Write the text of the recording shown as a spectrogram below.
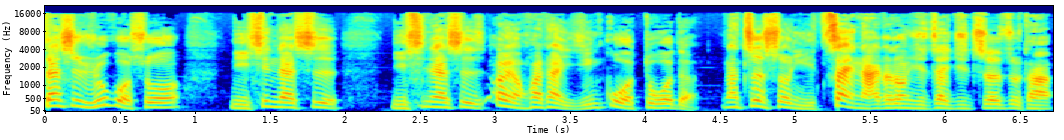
但是如果说你现在是你现在是二氧化碳已经过多的，那这时候你再拿个东西再去遮住它，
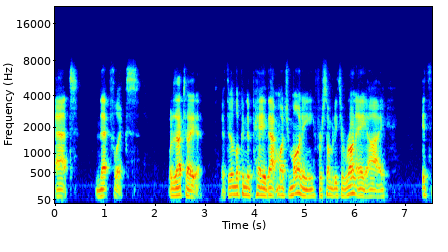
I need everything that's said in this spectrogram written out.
at Netflix. What does that tell you? if they're looking to pay that much money for somebody to run AI, it's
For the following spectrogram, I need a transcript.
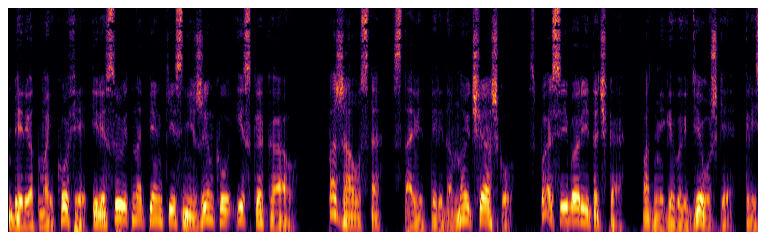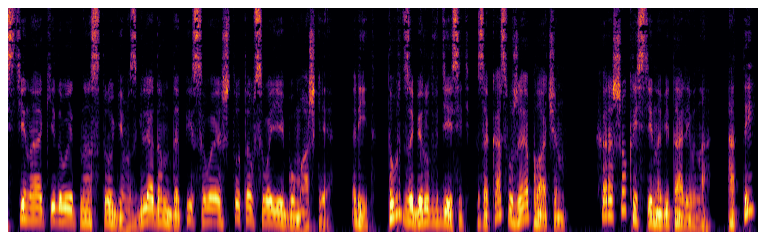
Берет мой кофе и рисует на пенке снежинку из какао. «Пожалуйста», — ставит передо мной чашку. «Спасибо, Риточка». Подмигиваю девушке. Кристина окидывает нас строгим взглядом, дописывая что-то в своей бумажке. «Рит, торт заберут в десять, заказ уже оплачен». «Хорошо, Кристина Витальевна», а ты,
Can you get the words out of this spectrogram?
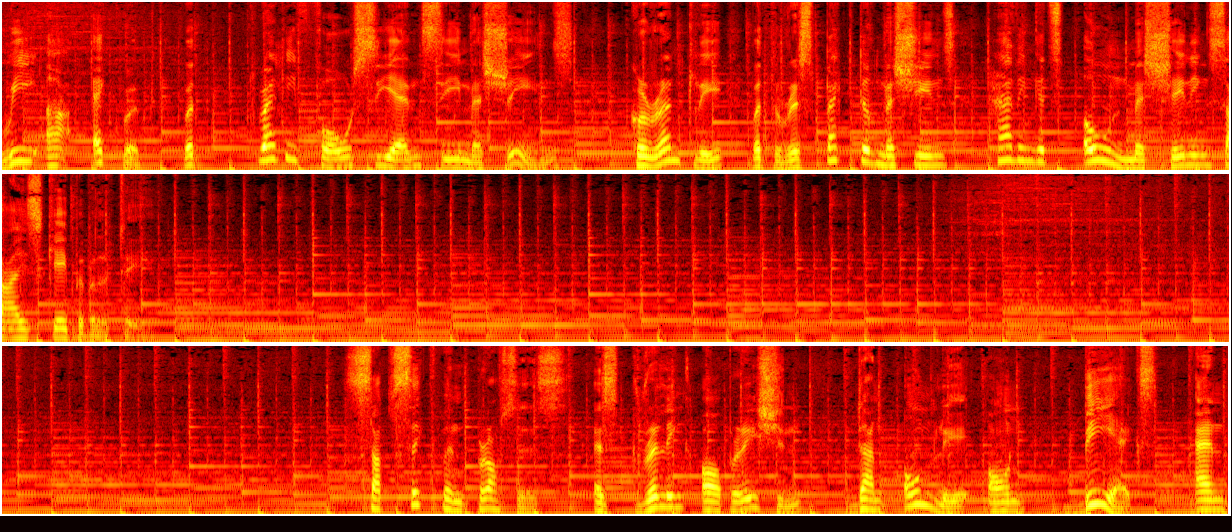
We are equipped with 24 CNC machines currently with respective machines having its own machining size capability. Subsequent process is drilling operation done only on BX and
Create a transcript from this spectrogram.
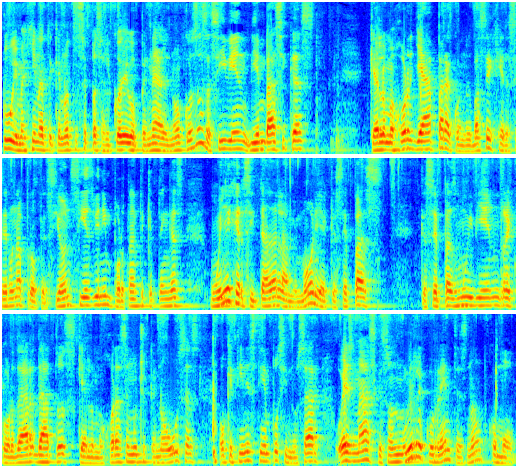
tú imagínate que no te sepas el código penal, ¿no? Cosas así bien, bien básicas que a lo mejor ya para cuando vas a ejercer una profesión sí es bien importante que tengas muy ejercitada la memoria, que sepas que sepas muy bien recordar datos que a lo mejor hace mucho que no usas o que tienes tiempo sin usar o es más que son muy recurrentes, ¿no? Como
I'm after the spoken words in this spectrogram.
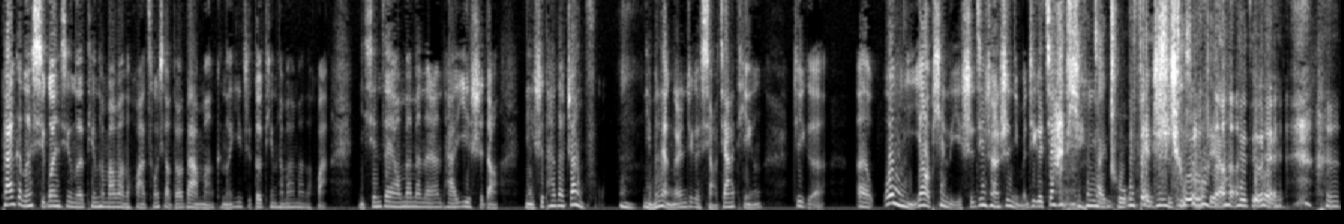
他可能习惯性的听他妈妈的话，从小到大嘛，可能一直都听他妈妈的话。你现在要慢慢的让他意识到，你是他的丈夫，嗯，你们两个人这个小家庭，这个。呃，问你要聘礼，实际上是你们这个家庭在出 在支出对对对 对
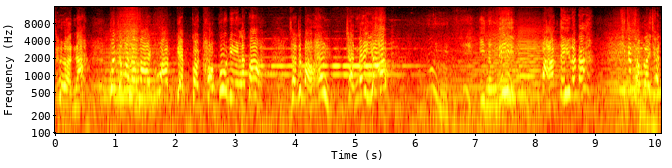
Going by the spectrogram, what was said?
เถื่อนนะ เพื่อจะมาระบายความเก็บกดของผู้ดีแล้วก็ ฉันจะบอกให้ฉันไม่ยอมอีนังนี่ปากตีแล้วนะที่จะทำอะไรฉัน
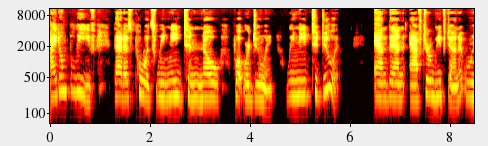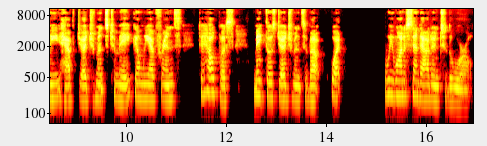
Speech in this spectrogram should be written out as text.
I don't believe that as poets we need to know what we're doing. We need to do it. And then after we've done it, we have judgments to make and we have friends to help us make those judgments about what we want to send out into the world.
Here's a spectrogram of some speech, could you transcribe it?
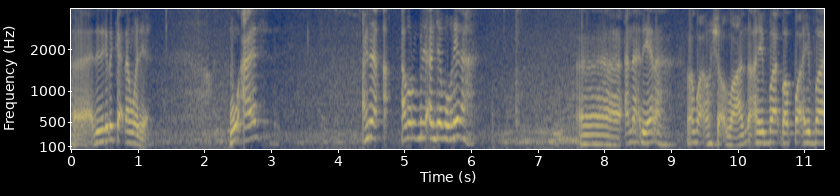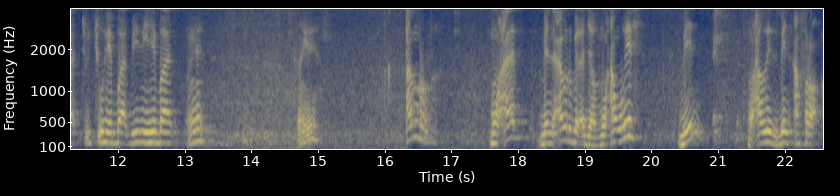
ha, Dia dekat-dekat nama dia. Mu'az Anak Amr bin Al-Jamuh ni lah ha, Anak dia lah. Nampak? Masya Allah Anak hebat, bapa hebat Cucu hebat, bini hebat. Okay. Okay. Amr Mu'az bin Amr bin Al-Jamuh Mu'awiz bin Mu'awiz bin Afra'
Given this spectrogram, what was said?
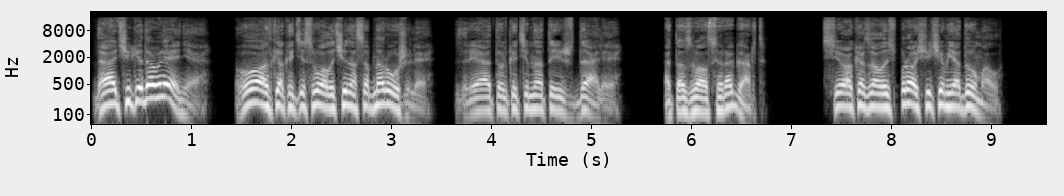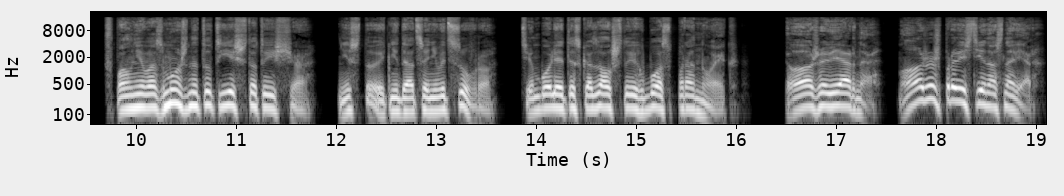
«Датчики давления! Вот как эти сволочи нас обнаружили! Зря только темноты ждали!» — отозвался Рогард. «Все оказалось проще, чем я думал». «Вполне возможно, тут есть что-то еще. Не стоит недооценивать Сувру. Тем более ты сказал, что их босс параноик». «Тоже верно. Можешь провести нас наверх?»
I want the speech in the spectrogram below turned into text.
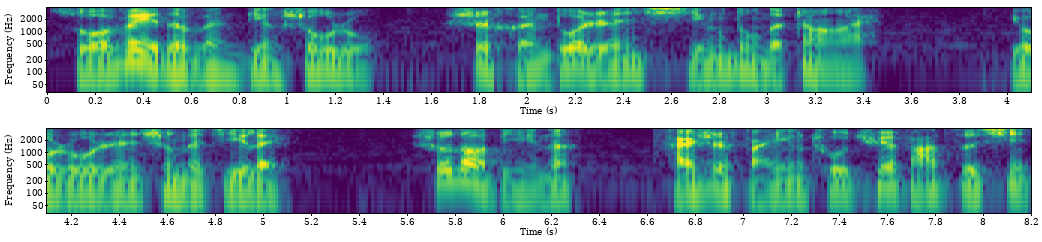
所谓的稳定收入，是很多人行动的障碍，犹如人生的鸡肋。说到底呢，还是反映出缺乏自信。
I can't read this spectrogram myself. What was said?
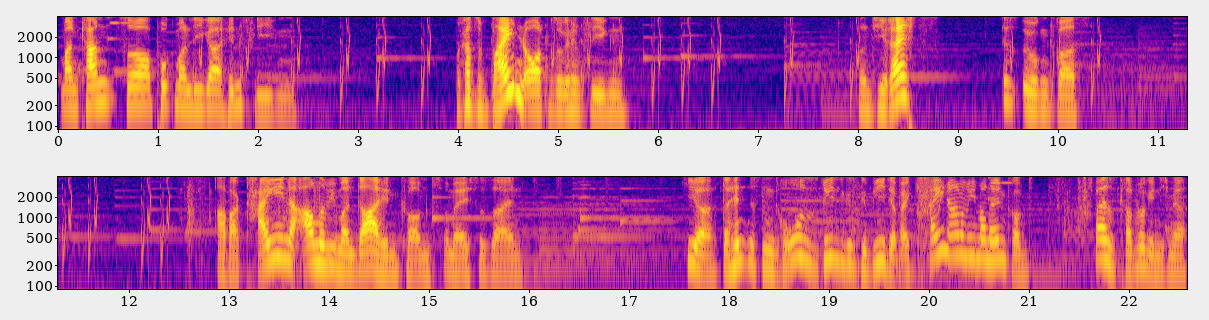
Man kann zur Pokémon-Liga hinfliegen. Man kann zu beiden Orten sogar hinfliegen. Und hier rechts ist irgendwas. Aber keine Ahnung, wie man da hinkommt, um ehrlich zu sein. Hier, da hinten ist ein großes, riesiges Gebiet, aber keine Ahnung, wie man da hinkommt. Ich weiß es gerade wirklich nicht mehr.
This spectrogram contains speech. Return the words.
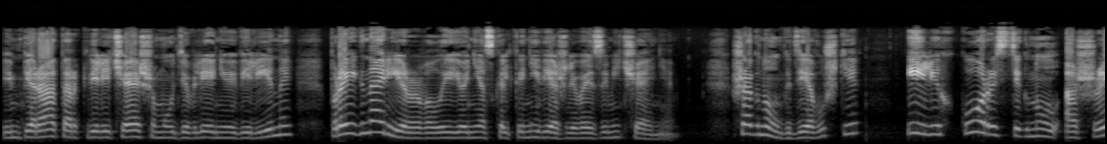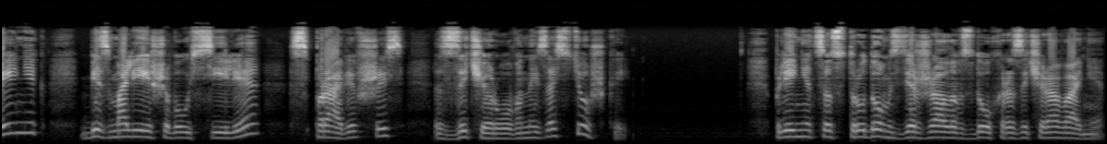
Император, к величайшему удивлению Велины, проигнорировал ее несколько невежливое замечание, шагнул к девушке и легко расстегнул ошейник без малейшего усилия, справившись с зачарованной застежкой. Пленница с трудом сдержала вздох разочарования.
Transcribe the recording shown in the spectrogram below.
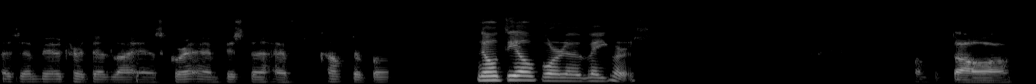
As NBA trade deadline ends, Grant and Piston have comfortable No deal for the Lakers. 换不到啊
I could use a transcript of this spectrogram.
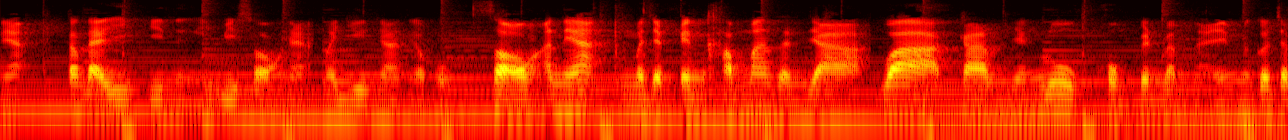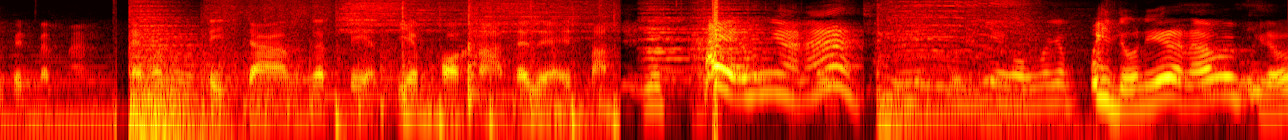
เนี้ยตั้งแต่ EP 1 EP 2เนี่ยมายืนยันกับผมสองอันเนี้ยมันจะเป็นคำมั่นสัญญาว่าการเลี้ยงลูกผมเป็นแบบไหนมันก็จะเป็นแบบนั้น แต่ถ้ามึงติดจามึงก็เตรียมเตรียมคอขาดได้เลยไอ้สัตว์เท่มึงอะนะเฮียผมมันจะปิดตัวนี้แล้วนะไม่ปิดแล้ว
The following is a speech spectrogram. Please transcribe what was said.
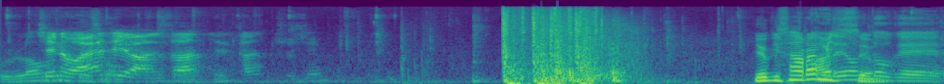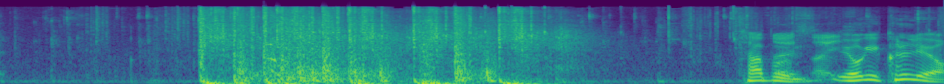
올라오는 쟤는 와야 데서 돼요. 안산. 일단 조심. 여기 사람 아래 있음. 언덕에 잡음. nice, nice. 여기 clear.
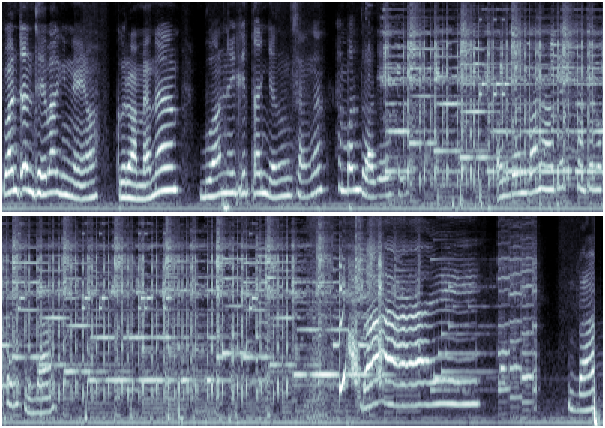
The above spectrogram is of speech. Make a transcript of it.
완전 대박이네요. 그러면은 무한의기단 영상은 한 번 더 하도록 언젠간 하게 하도록 하겠습니다. 바이. 바이.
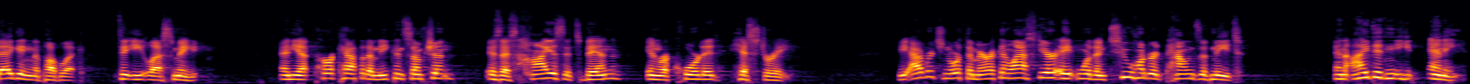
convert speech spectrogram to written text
begging the public to eat less meat. And yet, per capita meat consumption is as high as it's been in recorded history. The average North American last year ate more than 200 pounds of meat, and I didn't eat any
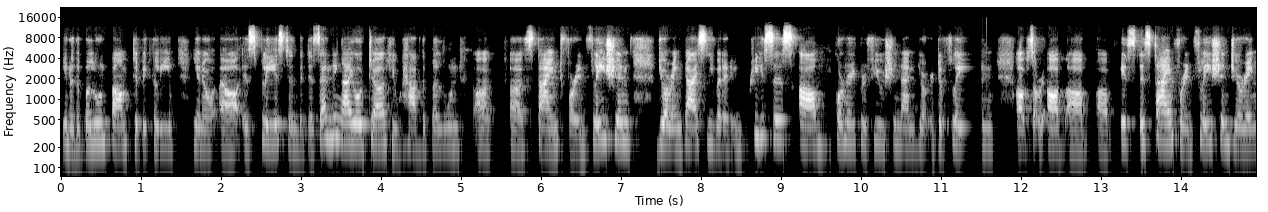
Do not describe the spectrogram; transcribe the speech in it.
You know, the balloon pump typically, you know, uh, is placed in the descending aorta. You have the balloon uh, uh, timed for inflation during diastole where it increases um, coronary perfusion and your deflation, uh, sorry, uh, uh, uh, is, is time for inflation during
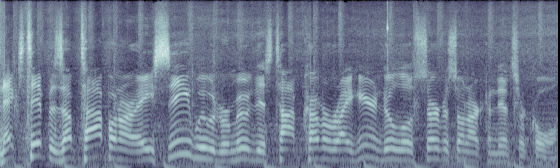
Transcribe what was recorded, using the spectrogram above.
Next tip is up top on our AC, we would remove this top cover right here and do a little service on our condenser coil.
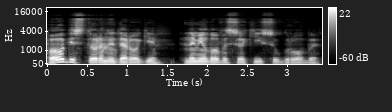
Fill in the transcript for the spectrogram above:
По обе стороны дороги намело высокие сугробы,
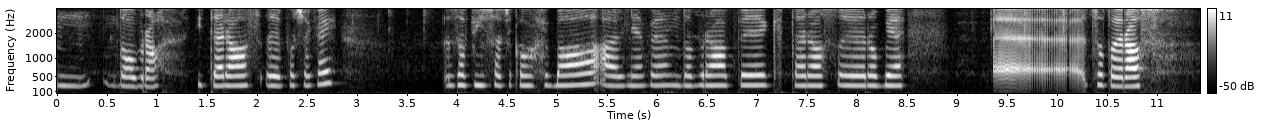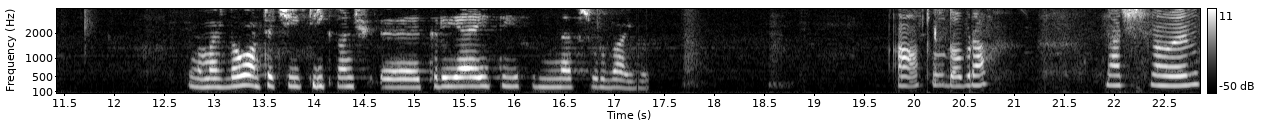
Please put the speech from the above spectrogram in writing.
Mm, dobra. I teraz, y, poczekaj. Zapisać go chyba, ale nie wiem. Dobra, pyk. Teraz y, robię... E, co teraz? No masz dołączyć i kliknąć y, Creative Nev Survivor. A, tu dobra. Nacisnąłem.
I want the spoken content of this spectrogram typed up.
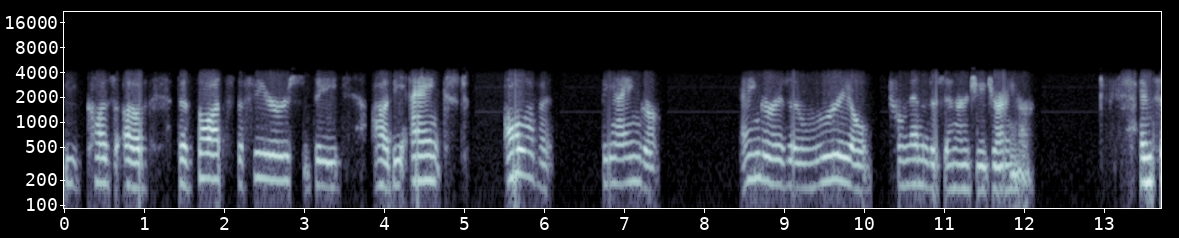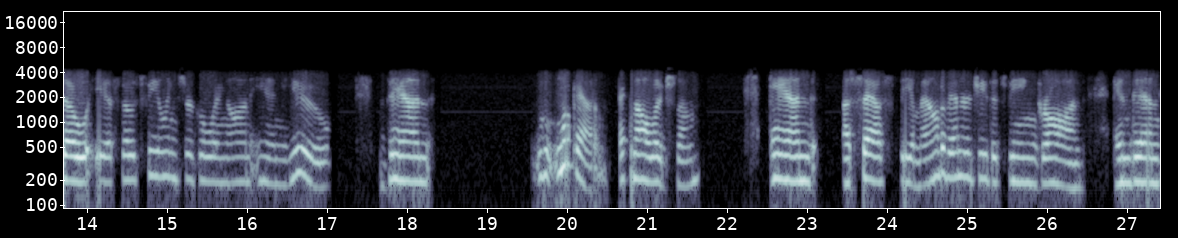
because of the thoughts, the fears, the uh, the angst, all of it, the anger. Anger is a real tremendous energy drainer. And so, if those feelings are going on in you, then look at them, acknowledge them, and assess the amount of energy that's being drawn, and then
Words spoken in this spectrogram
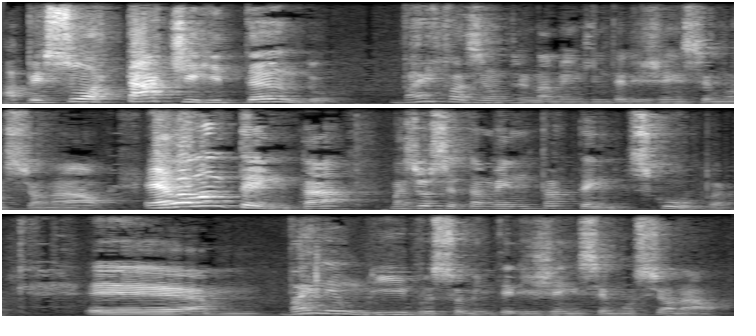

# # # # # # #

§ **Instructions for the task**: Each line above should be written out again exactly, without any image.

§ **Exercise solution**:
Write the text of the recording shown as a spectrogram below.
但是如果说你现在是你现在是二氧化碳已经过多的，那这时候你再拿个东西再去遮住它，
I need everything that's said in this spectrogram written out.
at Netflix. What does that tell you? if they're looking to pay that much money for somebody to run AI, it's
For the following spectrogram, I need a transcript.
Берет мой кофе и рисует на пенке снежинку из какао. «Пожалуйста», — ставит передо мной чашку. «Спасибо, Риточка». Подмигиваю девушке. Кристина окидывает нас строгим взглядом, дописывая что-то в своей бумажке. «Рит, торт заберут в десять, заказ уже оплачен». «Хорошо, Кристина Витальевна», а ты,
Can you get the words out of this spectrogram?
We are equipped with 24 CNC machines currently with respective machines having its own machining size capability. Subsequent process is drilling operation done only on BX and
Create a transcript from this spectrogram.
tú imagínate que no te sepas el código penal, ¿no? Cosas así bien, bien básicas que a lo mejor ya para cuando vas a ejercer una profesión sí es bien importante que tengas muy ejercitada la memoria, que sepas que sepas muy bien recordar datos que a lo mejor hace mucho que no usas o que tienes tiempo sin usar o es más que son muy recurrentes, ¿no? Como
I'm after the spoken words in this spectrogram.
他可能习惯性的听他妈妈的话，从小到大嘛，可能一直都听他妈妈的话。你现在要慢慢的让他意识到，你是他的丈夫，嗯，你们两个人这个小家庭，这个。呃，问你要聘礼，实际上是你们这个家庭在出 在支出对对对 对
Going by the spectrogram, what was said?
เถื่อนนะ เพื่อจะมาระบายความเก็บกดของผู้ดีแล้วก็ ฉันจะบอกให้ฉันไม่ยอมอีนังนี่ปากตีแล้วนะที่จะทำอะไรฉัน
Speech in this spectrogram should be written out as text.
I don't believe that as poets we need to know what we're doing. We need to do it. And then after we've done it, we have judgments to make and we have friends to help us make those judgments about what we want to send out into the world.
Here's a spectrogram of some speech, could you transcribe it?
ha, Dia dekat-dekat nama dia. Mu'az Anak Amr bin Al-Jamuh ni lah ha, Anak dia lah. Nampak? Masya Allah Anak hebat, bapa hebat Cucu hebat, bini hebat. Okay. Okay. Amr Mu'az bin Amr bin Al-Jamuh Mu'awiz bin Mu'awiz bin Afra'
Given this spectrogram, what was said?
«Датчики давления! Вот как эти сволочи нас обнаружили! Зря только темноты ждали!» — отозвался Рогард. «Все оказалось проще, чем я думал». «Вполне возможно, тут есть что-то еще. Не стоит недооценивать Сувру. Тем более ты сказал, что их босс параноик». «Тоже верно. Можешь провести нас наверх?»
I want the speech in the spectrogram below turned into text.
所谓的稳定收入，是很多人行动的障碍，犹如人生的鸡肋。说到底呢，还是反映出缺乏自信。
I can't read this spectrogram myself. What was said?
Man kann zur Pokémon-Liga hinfliegen. Man kann zu beiden Orten sogar hinfliegen. Und hier rechts ist irgendwas. Aber keine Ahnung, wie man da hinkommt, um ehrlich zu sein. Hier, da hinten ist ein großes, riesiges Gebiet, aber keine Ahnung, wie man da hinkommt. Ich weiß es gerade wirklich nicht mehr.
This spectrogram contains speech. Return the words.
Император, к величайшему удивлению Велины, проигнорировал ее несколько невежливое замечание, шагнул к девушке и легко расстегнул ошейник без малейшего усилия, справившись с зачарованной застежкой. Пленница с трудом сдержала вздох разочарования.
Transcribe the recording shown in the spectrogram below.
As NBA trade deadline ends, Grant and Piston have comfortable No deal for the Lakers. 换不到啊
I could use a transcript of this spectrogram.
เนี้ยตั้งแต่ EP 1 EP 2เนี่ยมายืนยันกับผมสองอันเนี้ยมันจะเป็นคำมั่นสัญญาว่าการเลี้ยงลูกผมเป็นแบบไหนมันก็จะเป็นแบบนั้น แต่ถ้ามึงติดจามึงก็เตรียมเตรียมคอขาดได้เลยไอ้สัตว์เท่มึงอะนะเฮียผมมันจะปิดตัวนี้แล้วนะไม่ปิดแล้ว
The following is a speech spectrogram. Please transcribe what was said.
올라오는 쟤는 와야 데서 돼요. 안산. 일단 조심. 여기 사람 아래 있음. 언덕에 잡음. nice, nice. 여기 clear.
The above spectrogram is of speech. Make a transcript of it.
완전 대박이네요. 그러면은 무한의기단 영상은 한 번 더 하도록 언젠간 하게 하도록 하겠습니다. 바이. 바이.
convert speech spectrogram to written text
begging the public to eat less meat. And yet, per capita meat consumption is as high as it's been in recorded history. The average North American last year ate more than 200 pounds of meat, and I didn't eat any
Do not describe the spectrogram; transcribe the speech in it.
You know, the balloon pump typically, you know, uh, is placed in the descending aorta. You have the balloon uh, uh, timed for inflation during diastole where it increases um, coronary perfusion and your deflation, uh, sorry, uh, uh, uh, is, is time for inflation during
Transcribe what was recorded, using the spectrogram above.
Next tip is up top on our AC, we would remove this top cover right here and do a little service on our condenser coil.
Fill in the transcript for the spectrogram above:
По обе стороны дороги намело высокие сугробы,
Please put the speech from the above spectrogram in writing.
Mm, dobra. I teraz, y, poczekaj. Zapisać go chyba, ale nie wiem. Dobra, pyk. Teraz y, robię... E, co teraz? No masz dołączyć i kliknąć y, Creative Nev Survivor. A, tu dobra. Nacisnąłem.
I want the spoken content of this spectrogram typed up.
because of the thoughts, the fears, the uh, the angst, all of it, the anger. Anger is a real tremendous energy drainer. And so, if those feelings are going on in you, then look at them, acknowledge them, and assess the amount of energy that's being drawn, and then
Words spoken in this spectrogram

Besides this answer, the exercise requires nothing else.